Originally, a Union church was made up of two churches of differing denominations that used the same property and owned it jointly (as opposed to one church renting the property from the other and using it for services). In such cases, the term Union church might actually refer to the building or the property. For instance, if a Presbyterian congregation and a Reformed congregation both used and jointly owned a building, how would a person refer to that building? Normally, with a single congregation meeting in one place, the building would be called “the Presbyterian church” or “the Reformed church.” But in the case of two churches with joint ownership of the property, the building would be referred to as “the Union church.” So, instead of people saying, “The meeting will be held down at the Presbyterian/Reformed church,” they would say, “The meeting will be held down at the Union church.”
A Union church would have two (or more) separate pastors and congregations. The concept of having a Union church started in areas where the population was small enough that no single congregation could afford to build and maintain its own building.
In some cases, if one congregation grew, it might move on to its own property, and the remaining congregation(s) would “buy out” the interest of the other congregation. In other cases, the congregations might develop such a working relationship that they decide to fully unite under one name and denomination.

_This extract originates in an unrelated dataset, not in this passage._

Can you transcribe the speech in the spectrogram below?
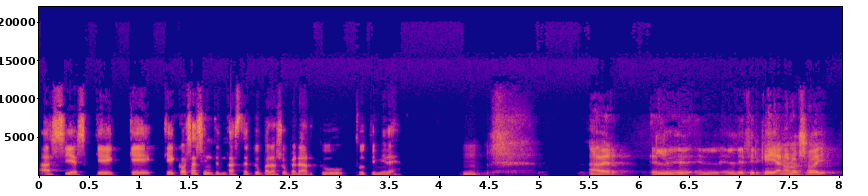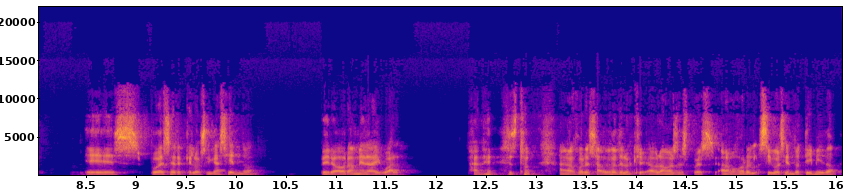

Although the original arrangement is rare today, the name “Union Church” is still in use. In many cases, this term is used by churches that want to emphasize that they are non-denominational and that they welcome and affirm all people regardless of their ethnicity, gender, sexual orientation, individual beliefs, or denominational affiliation. In these cases, the church’s greatest concern may be that people be accepted and affirmed regardless of what the Word of God may have to say on any given topic or lifestyle choice. The name “Union Church” may indicate this approach, but it is by no means certain. The name might be a historical holdover, or it might have been chosen for other reasons. As with any church, regardless of the name, it is important to find out what a Union church believes and how it functions before committing to membership, involvement, and support.